Did humans kill off the Megafauna

The answer is difficult to know for sure, but it seems increasingly likely that human beings played a large role in the extinction of megafauna.
The idea that human beings are responsible for the deaths of these large animals is a controversial one. There are other theories that lay out competing claims. As Floyd Largent writes in his article on comet impacts, these kinds of extinction events may be explained by the high impact collision of an extraterrestrial body. He describes a recently published theory that states, “a comet hit North America 12,900 years ago, dooming the Pleistocene megafauna and decimating the local human population” (Largent, 1). This may well have happened and be true. Indeed, huge numbers of megafauna may have died in this event. But the question we must ask ourselves is: does this theory fit the pattern that has begun to emerge over the last few years regarding the extinction of megafauna?
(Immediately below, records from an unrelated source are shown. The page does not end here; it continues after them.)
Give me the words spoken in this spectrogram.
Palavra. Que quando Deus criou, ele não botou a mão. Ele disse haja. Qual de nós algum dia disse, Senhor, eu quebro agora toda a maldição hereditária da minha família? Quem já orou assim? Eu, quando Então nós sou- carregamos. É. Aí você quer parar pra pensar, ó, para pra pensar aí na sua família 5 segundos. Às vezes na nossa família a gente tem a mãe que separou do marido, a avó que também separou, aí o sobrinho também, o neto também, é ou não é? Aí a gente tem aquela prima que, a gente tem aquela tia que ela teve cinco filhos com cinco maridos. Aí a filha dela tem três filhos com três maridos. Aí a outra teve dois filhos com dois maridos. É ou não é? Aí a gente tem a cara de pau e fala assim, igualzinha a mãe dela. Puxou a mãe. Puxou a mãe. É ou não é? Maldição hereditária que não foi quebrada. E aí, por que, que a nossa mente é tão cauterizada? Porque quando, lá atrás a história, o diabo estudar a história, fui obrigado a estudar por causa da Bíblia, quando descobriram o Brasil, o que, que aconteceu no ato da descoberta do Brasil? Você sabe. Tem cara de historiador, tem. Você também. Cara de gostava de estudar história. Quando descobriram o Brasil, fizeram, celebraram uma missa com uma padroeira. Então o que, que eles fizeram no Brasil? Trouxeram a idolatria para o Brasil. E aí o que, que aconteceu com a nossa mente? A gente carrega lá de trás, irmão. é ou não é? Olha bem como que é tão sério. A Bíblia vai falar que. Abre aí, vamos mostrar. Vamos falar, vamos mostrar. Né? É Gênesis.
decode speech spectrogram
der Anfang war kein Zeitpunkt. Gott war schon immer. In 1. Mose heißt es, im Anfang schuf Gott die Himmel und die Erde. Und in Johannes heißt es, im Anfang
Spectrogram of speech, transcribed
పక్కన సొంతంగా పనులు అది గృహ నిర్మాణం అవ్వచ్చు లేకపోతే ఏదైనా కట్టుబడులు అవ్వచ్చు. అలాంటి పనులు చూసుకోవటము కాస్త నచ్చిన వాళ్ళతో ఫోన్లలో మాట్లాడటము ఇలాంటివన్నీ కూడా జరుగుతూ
Leaving judgment on this theory aside for the moment, it is useful to examine additional evidence that is somewhat related. According to recent studies, a massive climate shift occurred about 12,000 years ago that killed off massive amounts of the large animals in North America. In his article on the subject C. Vance Haynes canvases a number of theories. He looks at the possibility of a cosmic collision, massive climate change, and human hunters. However, he feels unable to come to a conclusion due to the proliferation of theories and the still undiscovered geochronological evidence. He does however say, “I remain skeptical of the ET impact hypothesis as the cause of the YD onset and the megafaunal extinction. However, I reiterate, something major happened at 10,900 B.P. that we have yet to understand” (Haynes, 6525). That is very nice, but not especially helpful. He believes humans had an impact, but were not the